This isn't the same situation as Star Trek, where they had to fill in the gaps to the show's fans. They could show very early that this isn't Quinn from the TV show. This is an entirely new Quinn Mallory and the premise allows this to be no big deal. And if they wanted, like Star Trek (2009) did, they can release a comic book to provide an in-canon explanation to explain what happened to the TV show characters.

But, at the end of the day, I don't think the fans are worried about Mallory or Diana or Maggie. I don't even think they're worried about Rembrandt. Give us a new movie and I think we'll be fine.

The execution for Sliders was awful for a large majority of the show. Even the sacred first season isn't devoid of major issues and it's less than ten episodes long.

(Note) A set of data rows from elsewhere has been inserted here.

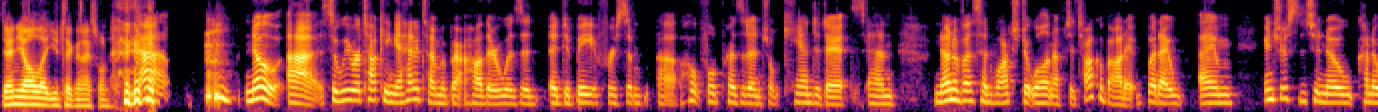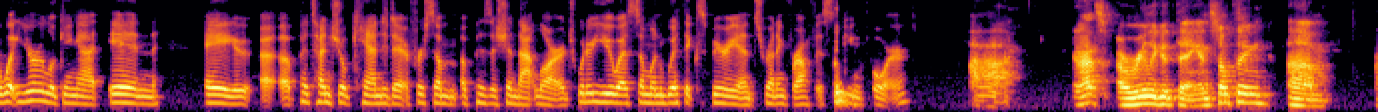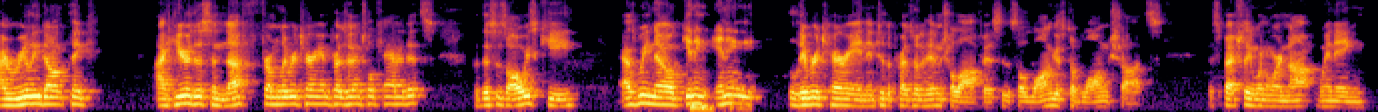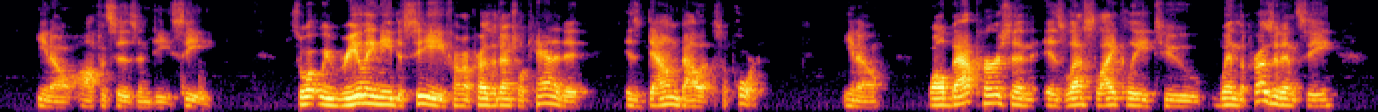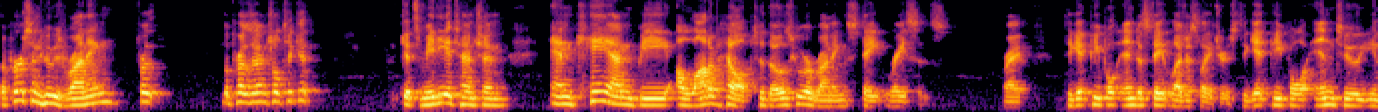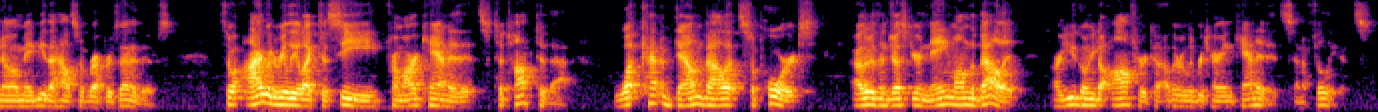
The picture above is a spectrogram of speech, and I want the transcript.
Danielle, I'll let you take the next one. yeah. no, uh, so we were talking ahead of time about how there was a, a debate for some uh, hopeful presidential candidates, and none of us had watched it well enough to talk about it. But I, I'm interested to know kind of what you're looking at in a, a potential candidate for some a position that large? What are you, as someone with experience running for office, looking for? Ah, uh, that's a really good thing, and something um, I really don't think I hear this enough from libertarian presidential candidates, but this is always key. As we know, getting any libertarian into the presidential office is the longest of long shots, especially when we're not winning, you know, offices in DC. So, what we really need to see from a presidential candidate is down ballot support. You know, while that person is less likely to win the presidency, the person who's running for the presidential ticket gets media attention and can be a lot of help to those who are running state races, right? To get people into state legislatures, to get people into, you know, maybe the House of Representatives. So I would really like to see from our candidates to talk to that. What kind of down ballot support, other than just your name on the ballot, are you going to offer to other libertarian candidates and affiliates?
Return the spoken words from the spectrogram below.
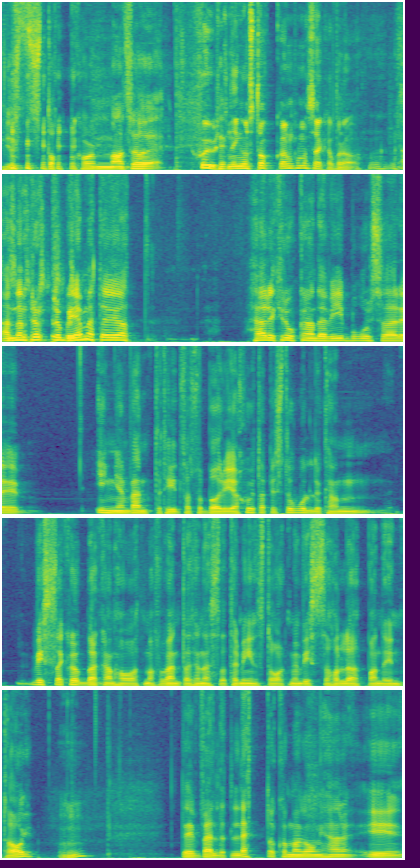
just Stockholm. Alltså, Skjutning och Stockholm kan man söka på då. ja, men pro- problemet är ju att här i krokarna där vi bor så är det ingen väntetid för att få börja skjuta pistol. Du kan, vissa klubbar kan ha att man får vänta till nästa terminstart men vissa har löpande intag. Mm. Det är väldigt lätt att komma igång här. I,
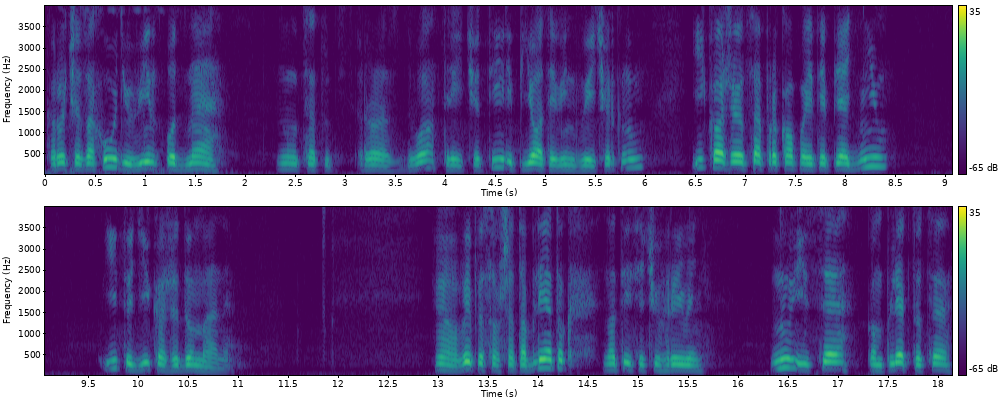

It's the idea that kept the show going for five years, and it is what should be able to bring the show back in some form. Sliders doesn't have the fan base of Star Trek, but it also wouldn't require the same kind of budget.

You can make a Sliders movie on very small percentage of the budget of a Trek movie. If done correctly, it wouldn't require much CGI, and none of the actors would demand a high salary. If you reboot with younger actors, you might even make it cheaper.

On new characters or recasting?
Is Sliders simply the original four people? If so, why does Maggie (49 episodes) appear in more episodes over the course of the series than Arturo (41)? Is Sliders only the first 41 episodes, and is the second half of the series simply a spin-off with the same name? Or is Sliders simply a group of people going from one parallel universe to another? The show survived without all but one of the original characters. I realize it wasn't great survival, but it did survive. And, at times, it was able to tell a good story or two, even without Quinn or Wade or Arturo.

If a Sliders movie came out with all-new actors and all-new characters, I think it would still be Sliders. It would probably, at least to me, still be Sliders without many references to the original series.

If they followed the path of Tommy, Professor Knight, Jack, and Jill but the story works, I think it would be easily accepted as part of the canon in the same way that Star Trek fans accepted Picard and Sisko after Kirk. Like Star Trek, Sliders has a simple goal. Star Trek explores the stars. Sliders explores parallel universes where anything is possible. And as much as I like the original four characters, I think I love the premise so much more.